McKesson Corporation is a healthcare information technology, medical-surgical supplies and pharmaceutical distributor. As a healthcare information technology distributor, McKesson provides numerous healthcare entities with electronic medical records, data analyses, and facility management software.  The company was founded in 1833 by John McKesson and Charles Olcott and was originally called Olcott & McKesson.  Olcott & Mckesson was originally based in New York and created to sell imported chemicals and therapeutic drugs.

Now, McKesson is headquartered in San Francisco and employees over 76,000 people. They are the largest healthcare services corporation in the nation with more than $179 billion in annual revenue.  The corporation, which is ran by CEO John Hammergren, has one of the highest annual sales in the United States.  McKesson bases their business practice around shared values.  According to www.mckesson.com, “McKesson is in business for better health.
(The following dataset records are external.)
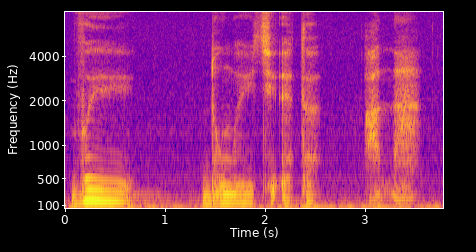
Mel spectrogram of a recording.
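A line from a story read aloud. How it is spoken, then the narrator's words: Hoarse question. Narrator (Russian): сипло поинтересовался Ефим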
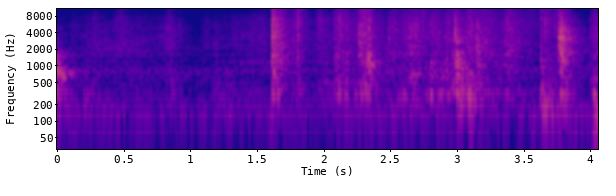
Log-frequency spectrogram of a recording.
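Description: Clear plastic wrapping on a cardboard box crinkling in a run of irregular rustles as it is cut with scissors and pulled off, starting about a second and a half in.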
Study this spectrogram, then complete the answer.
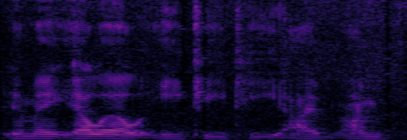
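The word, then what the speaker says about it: Mallett: Ronald Mallet, M-A-L-L-E-T-T. I think you pronounce it Mallet, but don't quote me.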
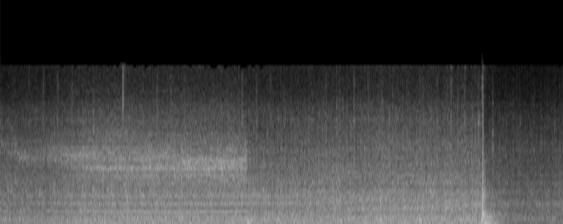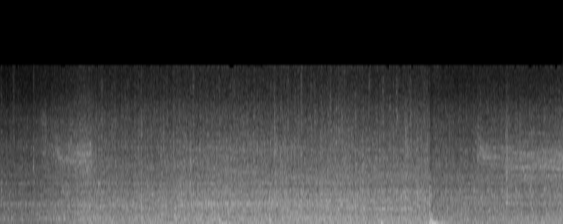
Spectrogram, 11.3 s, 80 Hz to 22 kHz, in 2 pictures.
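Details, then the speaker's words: Mercedes A-Class W168 with engine idling, stationary: sharp clunks and creaks while turning the steering wheel, from a cracked front strut spring, before strut and mount replacement. "teraz kamera na statyw i pokażę wam Jaki jest hałas podczas kręcenia kierownicą pokażę w jak pęknięta jest sprężyna"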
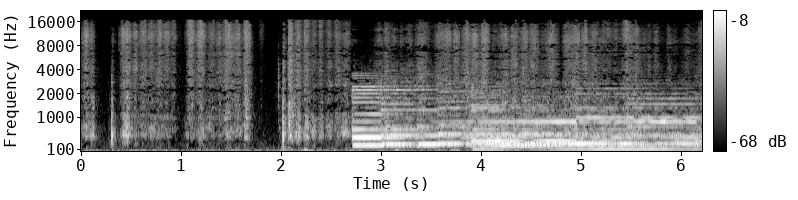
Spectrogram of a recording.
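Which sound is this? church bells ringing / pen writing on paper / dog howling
pen writing on paper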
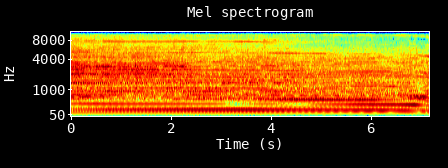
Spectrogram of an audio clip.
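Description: Benchtop drill press running steadily while its bit bores out the inside of a thick-walled brass tube lubricated with WD-40, thinning the wall. Some of the higher tones of the motor hum slowly drop in pitch in the second half.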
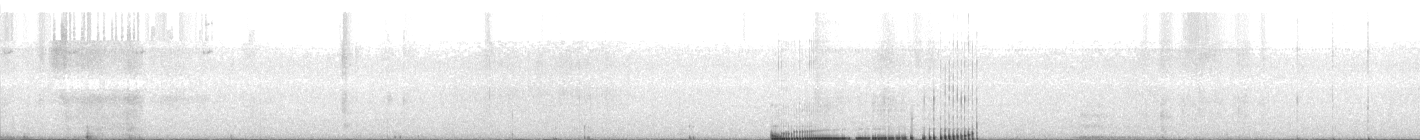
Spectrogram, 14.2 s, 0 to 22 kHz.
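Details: A single loud gurgling stomach growl of about two seconds over quiet room noise, recorded during a 24-hour fast; hunger borborygmi from an empty stomach.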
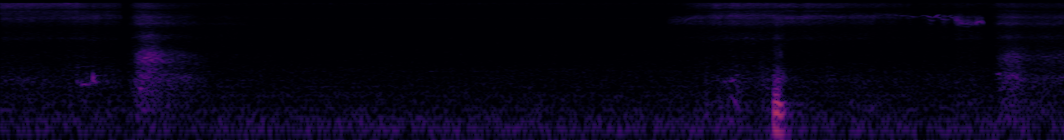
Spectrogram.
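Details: A sleeping dog snoring: a few brief, snorty breath noises separated by quiet stretches, over faint room hiss.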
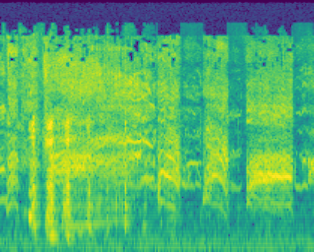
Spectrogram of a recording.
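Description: Hysterical laughter in short, irregular bursts.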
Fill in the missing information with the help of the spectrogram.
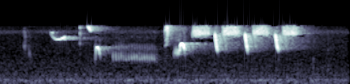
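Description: Common nightingale singing: a high pure whistle and a low buzzy churr, then a rapid burst of repeated sharp, bright notes against a quiet background.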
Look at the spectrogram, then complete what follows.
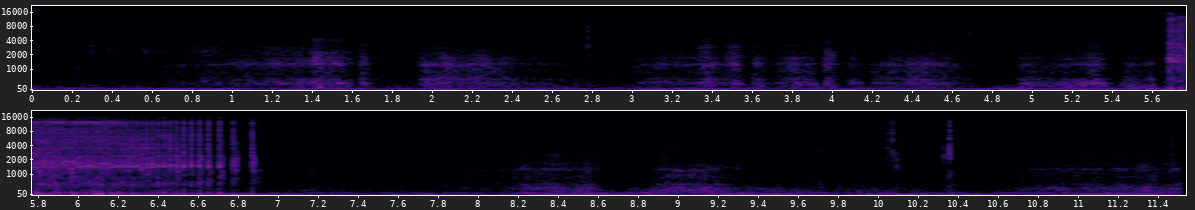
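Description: Sound effects from a comedy record, played back from vinyl: faint nervous breathing, a loud rattling whir of about a second a little past halfway, like a revolver's cylinder being spun, and two sharp clicks near the end, like the hammer being cocked, under a steady low hum.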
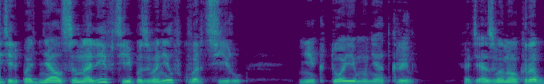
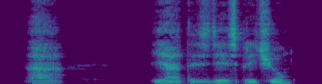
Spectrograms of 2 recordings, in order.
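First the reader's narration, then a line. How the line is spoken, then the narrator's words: Wheezy. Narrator (Russian): просипел Малянов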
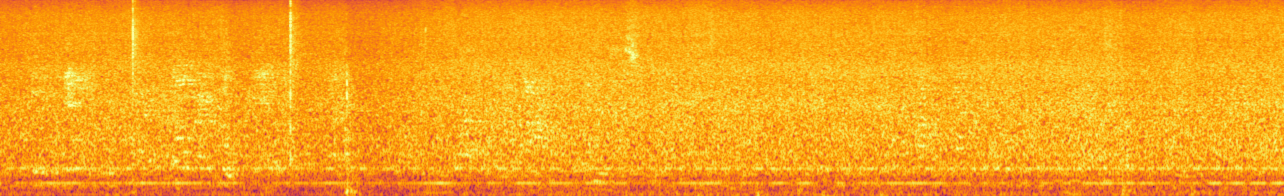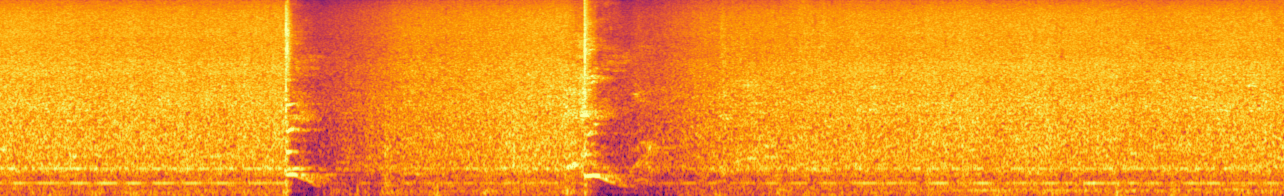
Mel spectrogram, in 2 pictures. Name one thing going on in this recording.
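Electric fans whir steadily.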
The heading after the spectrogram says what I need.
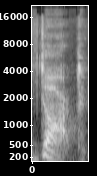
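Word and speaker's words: Darque: So we were going to call the club name Dark, D-A-R-Q-U-E.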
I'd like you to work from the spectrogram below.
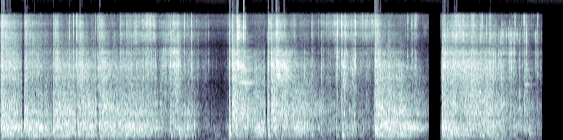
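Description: Gunshots fired in several long, dense bursts of rapid, loud cracking that run almost without a break, split by a few short pauses, with no voices.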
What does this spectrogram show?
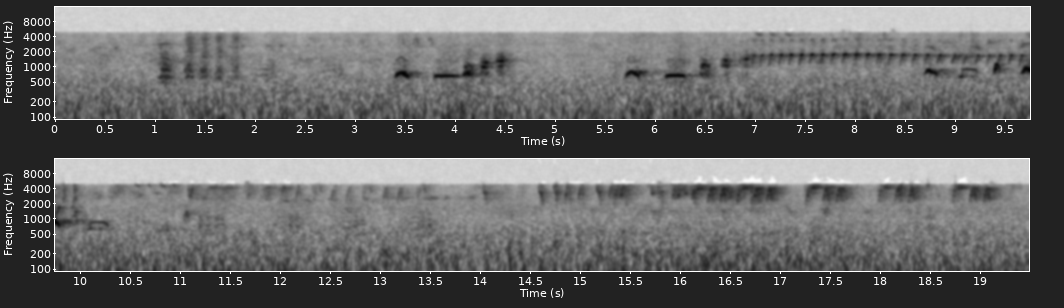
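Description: Wild birds calling: scattered short calls and a long, fast, even trill lasting about three seconds in the first half, then dense, rapid, high-pitched chirping through the second half.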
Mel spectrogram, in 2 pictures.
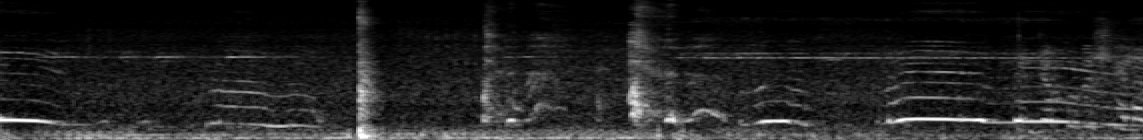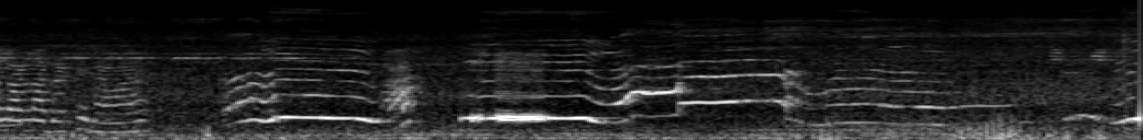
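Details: Child crying in rising and falling wails and sobbing bursts, with a faint hum of room noise underneath.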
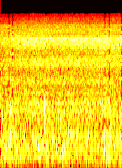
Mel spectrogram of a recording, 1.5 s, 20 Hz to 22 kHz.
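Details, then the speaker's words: Mirro pressure canner, first-time canning raw-pack corn, before it seals: steady airy hiss of steam venting by the handle, no rumble or pulsing; normal venting, 10-minute vent timing begins. "before it seals you'll be able to see some steam coming out by the handle and now i don't know if you can see it yeah i should be able to see it it started venting so now we have to time 10 minutes"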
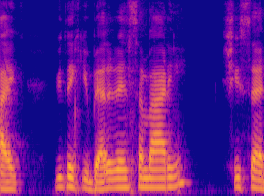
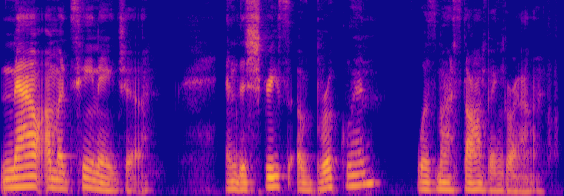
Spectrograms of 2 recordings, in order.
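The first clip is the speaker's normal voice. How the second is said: ordinary talk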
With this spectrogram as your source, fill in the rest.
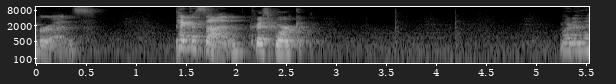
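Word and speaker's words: Bourque: Oh god, I hate this last name because I swear I butcher it, but Bork is the last name.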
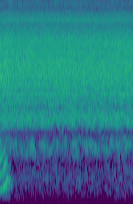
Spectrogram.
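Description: Hot oil frying and splattering in a home pan while kids' snacks cook, a steady loud sizzle that hisses on without a break from start to finish.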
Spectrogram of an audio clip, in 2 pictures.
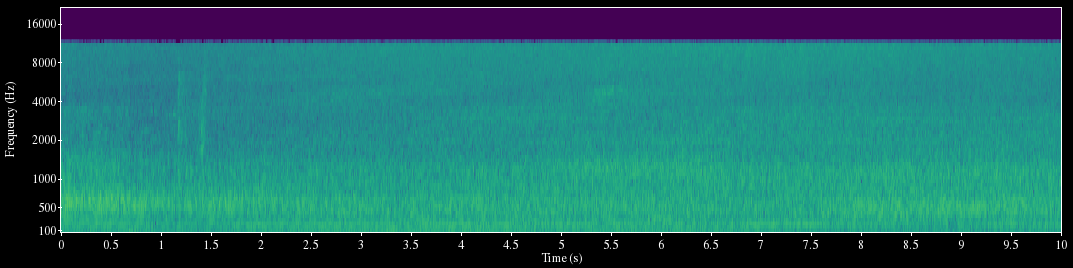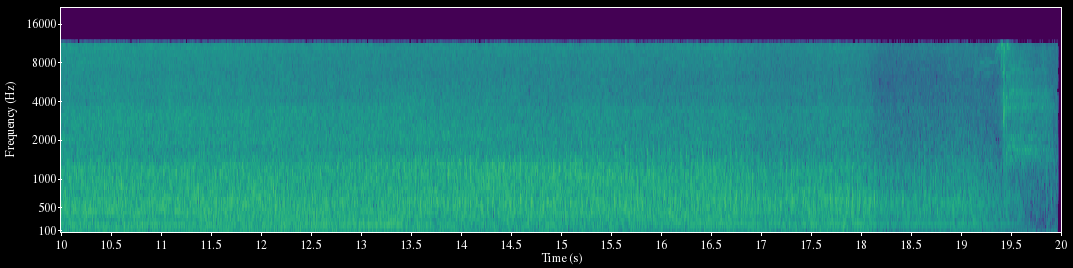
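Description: Steady low mechanical hum of vehicle engines running, with a constant low pitch and its overtones; it fades away sharply near the end.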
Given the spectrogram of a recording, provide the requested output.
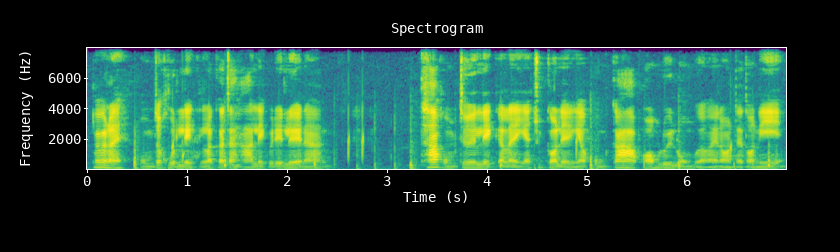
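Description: A man's voice: lowish voice, racing, background noise. A man giving casual, profane, self-mocking commentary as he plays a game. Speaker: gameplay commentator. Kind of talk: casual let's-play commentary.

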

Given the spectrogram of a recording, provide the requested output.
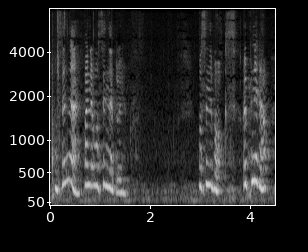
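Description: A woman's voice: high-pitched, very animated, normal speed, a little hiss or hum. A woman chatting to her dogs in a sing-song, coaxing way as she unboxes a parcel at home. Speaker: dog owner filming an unboxing. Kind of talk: casual talk to her dogs while unboxing.

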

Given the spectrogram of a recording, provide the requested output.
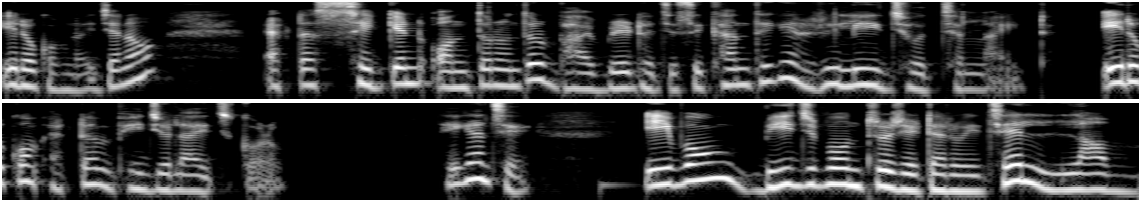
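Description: A woman's voice: medium pitch, mellow, no room sound, studio quality. A woman teaching chakra meditation, explaining patiently and checking that listeners follow. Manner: patient, repeats and checks understanding. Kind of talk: guided meditation instruction.

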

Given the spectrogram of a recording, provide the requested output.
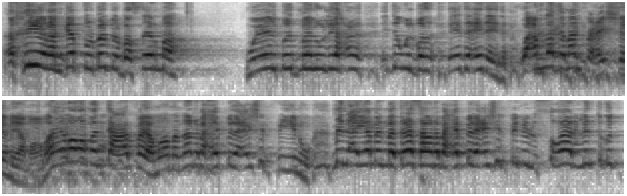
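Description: An actor playing a short-tempered middle-aged man with an Egyptian accent, grumbling and shouting at his family and his helper. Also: very high-pitched, racing. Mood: irritable. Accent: Egyptian Arabic. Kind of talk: sitcom acting.

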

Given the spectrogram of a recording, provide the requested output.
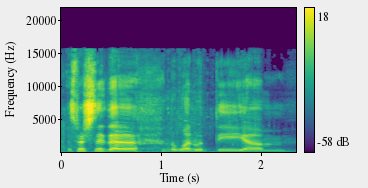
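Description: A gaming video host does casual let's play commentary, chatting and thinking aloud as she plays. Her voice is medium in pitch at a moderate pace, competing with loud fantasy video game sound behind her.

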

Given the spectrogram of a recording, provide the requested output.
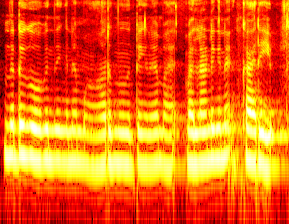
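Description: Woman recap host, quick, even delivery, mellow dark tone, 'and then' storytelling. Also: mid-range voice. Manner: rapid storytelling strung together with repeated 'and then'. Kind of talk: casual retelling of a TV serial episode.

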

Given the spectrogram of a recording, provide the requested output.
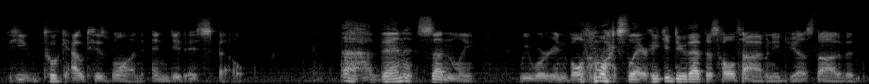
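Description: Very deep-voiced man doing a comic reading. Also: recorded from a distance. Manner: joking, stumbling, chuckling asides. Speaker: online reader, channel host.

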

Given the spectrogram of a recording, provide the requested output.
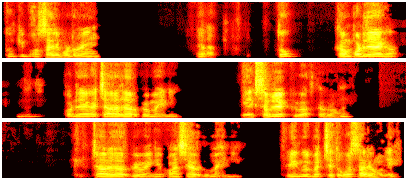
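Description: A man's voice: fairly low pitch, expressive, brisk, long pauses. A male teacher giving a classroom lecture, talking in a rhetorical way and often checking whether his students follow him.

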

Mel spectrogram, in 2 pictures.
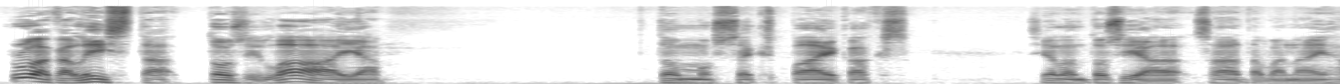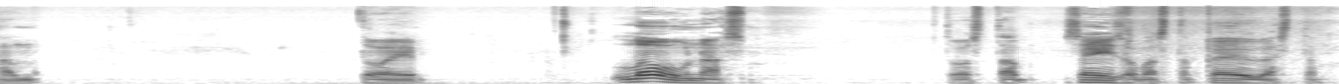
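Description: A very low-pitched man talks to a phone camera from inside a parked car. He rambles through a food review, correcting himself and giving scores out of five. The sound is dry and close. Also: animated, long pauses, dark tone, dry recording. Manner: rambling, self-correcting, scoring dishes out of five. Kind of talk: casual review vlog. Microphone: phone camera on the dashboard.

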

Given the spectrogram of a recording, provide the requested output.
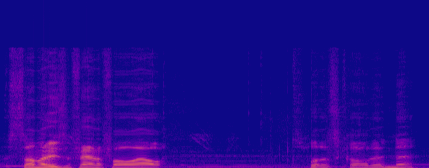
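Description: A man's voice: mid-range voice, fast talker, sharp tone, faint music behind. A young man casually commenting on a game he plays, sarcastic and jokey, with a lot of swearing. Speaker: gamer. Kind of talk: casual let's-play commentary.

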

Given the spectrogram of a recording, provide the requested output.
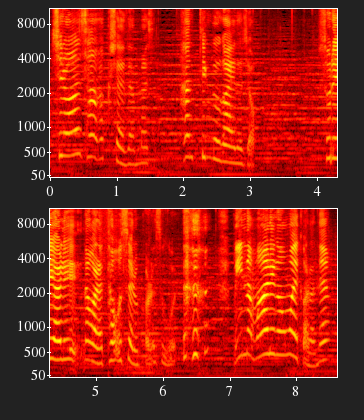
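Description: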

As a company working with health care stakeholders in every setting, we are charting the course toward a stronger, more sustainable future for the entire industry.”

5 interesting facts about McKesson:

  1. McKesson is the oldest healthcare services corporation in the United States.

 

  1. In 2015, McKesson was ranked 11 on Fortune 500

 

  1. 50% of hospitals in the United States, 20% of physicians and 100% of health plans are served by McKesson

 

  1. According to McKesson.com, they are number 1 in medical-management software and services to payers.

 

  1. McKesson is one of seven founding members of CommonWell Health Alliance. Which, according to commonwellalliance.org, is an organization that is “creating and executing a vendor-neutral platform that breaks down the technological and process barriers that currently inhibit effective health data exchange.”